**Exercise goal:**
Write the entries below out again exactly, but skip the pictures.
Provided records below:
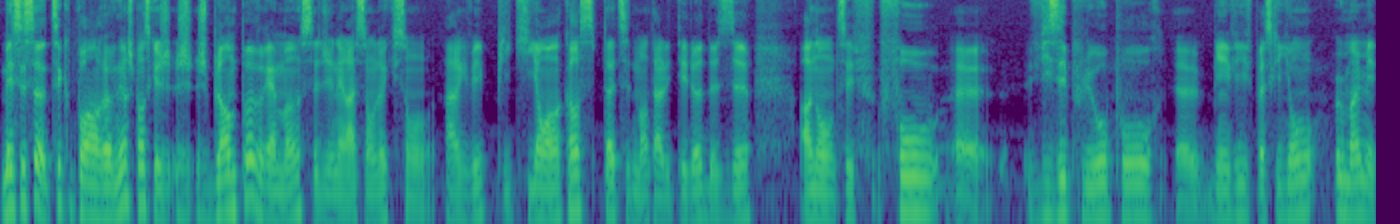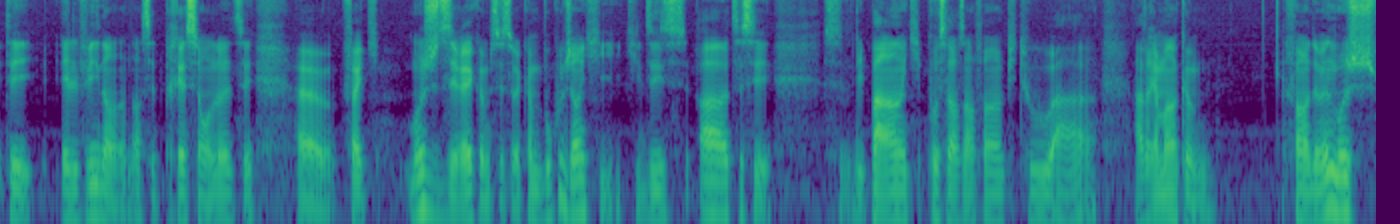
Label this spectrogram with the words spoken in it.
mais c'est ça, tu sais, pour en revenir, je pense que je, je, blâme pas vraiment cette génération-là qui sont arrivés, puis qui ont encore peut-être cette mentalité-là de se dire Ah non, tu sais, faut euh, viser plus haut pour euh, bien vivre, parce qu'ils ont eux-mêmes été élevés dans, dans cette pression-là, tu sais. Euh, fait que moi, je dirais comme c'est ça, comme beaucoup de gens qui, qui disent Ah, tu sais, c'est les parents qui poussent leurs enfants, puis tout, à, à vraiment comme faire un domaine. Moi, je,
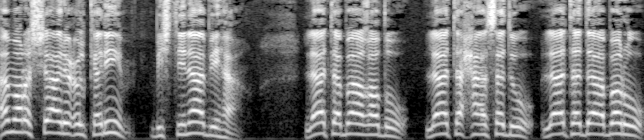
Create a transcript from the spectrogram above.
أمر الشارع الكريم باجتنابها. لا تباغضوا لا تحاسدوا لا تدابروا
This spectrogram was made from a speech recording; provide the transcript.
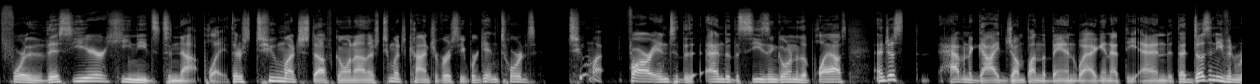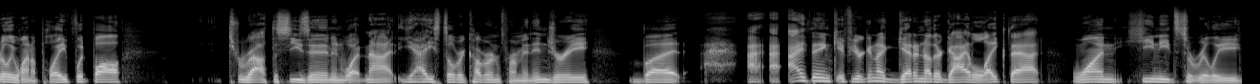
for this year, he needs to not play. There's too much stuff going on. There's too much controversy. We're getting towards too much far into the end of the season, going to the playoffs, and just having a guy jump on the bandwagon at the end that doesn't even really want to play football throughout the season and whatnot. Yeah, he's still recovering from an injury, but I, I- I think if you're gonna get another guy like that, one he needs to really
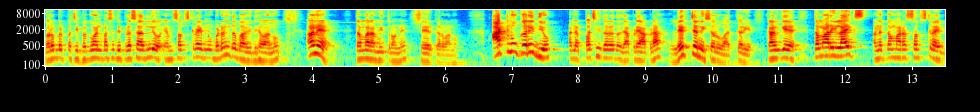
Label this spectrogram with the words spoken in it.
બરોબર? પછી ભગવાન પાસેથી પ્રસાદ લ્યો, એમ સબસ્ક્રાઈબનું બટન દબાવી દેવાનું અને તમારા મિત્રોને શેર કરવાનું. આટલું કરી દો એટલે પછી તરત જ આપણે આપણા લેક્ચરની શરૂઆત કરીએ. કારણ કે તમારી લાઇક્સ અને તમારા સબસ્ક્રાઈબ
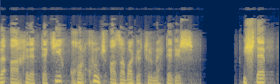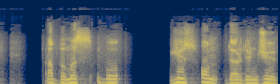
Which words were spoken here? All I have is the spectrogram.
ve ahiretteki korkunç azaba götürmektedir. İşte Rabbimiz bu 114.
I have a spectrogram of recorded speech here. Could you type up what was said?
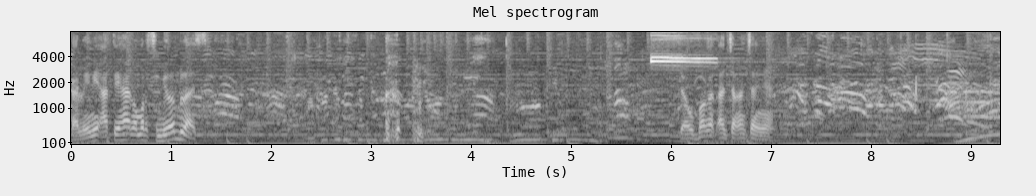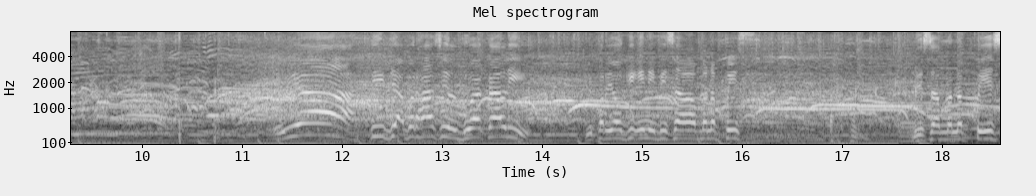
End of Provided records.
**Written reply:**
Label this spectrogram with the words spoken in it.
mais c'est ça, tu sais, pour en revenir, je pense que je, je, blâme pas vraiment cette génération-là qui sont arrivés, puis qui ont encore peut-être cette mentalité-là de se dire Ah non, tu sais, faut euh, viser plus haut pour euh, bien vivre, parce qu'ils ont eux-mêmes été élevés dans, dans cette pression-là, tu sais. Euh, fait que moi, je dirais comme c'est ça, comme beaucoup de gens qui, qui disent Ah, tu sais, c'est les parents qui poussent leurs enfants, puis tout, à, à vraiment comme faire un domaine. Moi, je,
Create a transcript from the spectrogram above.
أمر الشارع الكريم باجتنابها. لا تباغضوا لا تحاسدوا لا تدابروا
This spectrogram was made from a speech recording; provide the transcript.
for this year, he needs to not play. There's too much stuff going on. There's too much controversy. We're getting towards too much far into the end of the season, going to the playoffs, and just having a guy jump on the bandwagon at the end that doesn't even really want to play football throughout the season and whatnot. Yeah, he's still recovering from an injury, but I, I- I think if you're gonna get another guy like that, one he needs to really
Label this spectrogram with the words spoken in it.
બરોબર? પછી ભગવાન પાસેથી પ્રસાદ લ્યો, એમ સબસ્ક્રાઈબનું બટન દબાવી દેવાનું અને તમારા મિત્રોને શેર કરવાનું. આટલું કરી દો એટલે પછી તરત જ આપણે આપણા લેક્ચરની શરૂઆત કરીએ. કારણ કે તમારી લાઇક્સ અને તમારા સબસ્ક્રાઈબ
Which words were spoken here? All I have is the spectrogram.
ve ahiretteki korkunç azaba götürmektedir. İşte Rabbimiz bu 114.
I have a spectrogram of recorded speech here. Could you type up what was said?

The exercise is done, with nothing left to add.